“We really want to be cautious and ensure that social distancing occurs at 65 percent,” Herlihy said.

To achieve that, she said people must continue to wear masks, avoid large gatherings and stay six feet or more from others. She added Coloradans should also plan on a far less social summer.

“What we’re asking the public to do is to have fewer than half as many interactions as they would normally,” she said.

But the scientists and public health officials wouldn’t say whether the state or local governments should immediately revise their public health orders. Most of their recommendations focused on individual behaviors rather than policy changes. 

The warnings come as many Coloradans appear more than ready to move on from strict social distancing measures.

Earlier this month, more than a hundred people gathered along Boulder Creek to cool off on a hot day, and businesses in Colorado have slowly started to reopen under less restrictive state and local public health orders. Many restaurants and nail salons across the state are again welcoming customers. On Monday, Gov. Jared Polis extended the state’s Safer At Home order for 30 days, although it now allows older Coloradans to recreate outdoors.

In addition, thousands of demonstrators have gathered in Denver and other cities to protest police violence over several days. The events not only put people in close proximity — the chanting and yelling likely sent small droplets of spit towards others, which scientists believe is the main way in with the coronavirus spreads. Police reacted with pepper spray and tear gas, which promoted coughing and spitting.

Herlihy confirmed the behavior will likely lead to more coronavirus cases. 

If transmissions start to pick up again, Jill Ryan, director of the Colorado Department of Public Health and the Environment, said officials could be forced to bring back something like the state’s stay-at-home order. 

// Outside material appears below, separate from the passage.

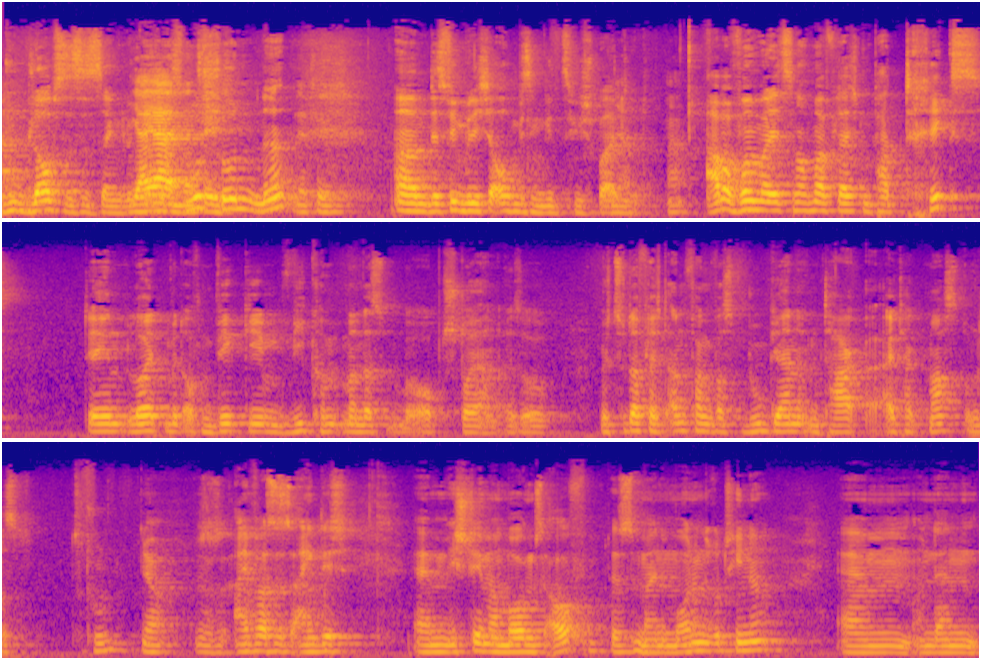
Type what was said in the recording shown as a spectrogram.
weil du glaubst, es ist sein Glück. Ja, ja, das muss natürlich. schon, ne? Natürlich. Ähm, deswegen bin ich da auch ein bisschen gezwiespaltet. Ja, ja. Aber wollen wir jetzt nochmal vielleicht ein paar Tricks den Leuten mit auf den Weg geben, wie kann man das überhaupt steuern? Also möchtest du da vielleicht anfangen, was du gerne im Tag, Alltag machst, um das zu tun? Ja, das Einfachste ist eigentlich, Ähm, ich stehe immer morgens auf, das ist meine Morning-Routine. Ähm, und dann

“We know that promotes economic chaos,” she said. “And so we’re trying to promote economic stability while keeping viral transmission at a minimum.”